World Health Organization (WHO) recommends that newborns be put on the breast
within an hour after birth (WHO, 2003). Early initiation of breastfeeding
immediately after birth enhances mother-infant bonding Himani et al 2011), promotes
effective suckling, successful establishment, and maintenance of breastfeeding
throughout infancy (Begum and Dewey 2010). and also creates an opportunity for
the newborn to receive the nutritional and protective benefit of the colostrum
3.

However,
in different countries including Nigeria, a significant proportion of mothers
offer prelacteal feeds to their newborn 19–25. Pre-lacteal feeds are foods

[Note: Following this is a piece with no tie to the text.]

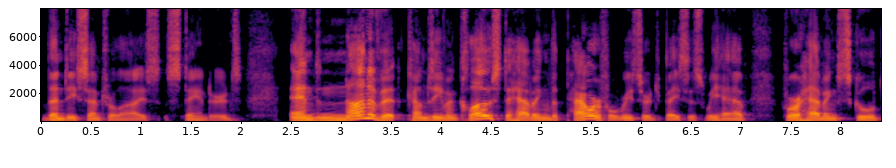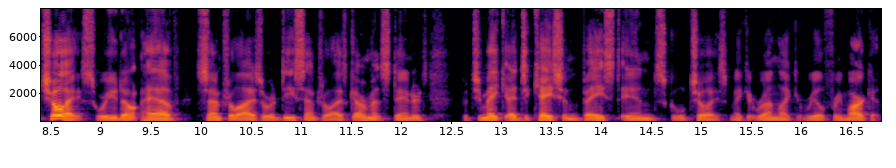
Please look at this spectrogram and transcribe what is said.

given to newborns before breastfeeding is established or before breast milk
“comes in,” usually on the first day of life (Giridhar 2012). Prelacteal
feeding has a whole lot of negative effect as it increases the risk of illness
from acute respiratory tract infections 8 and diarrhea 26. Similarly, it
was associated with childhood stunting 27, 28. Furthermore, prelacteal
feeding was linked with poor breastfeeding outcome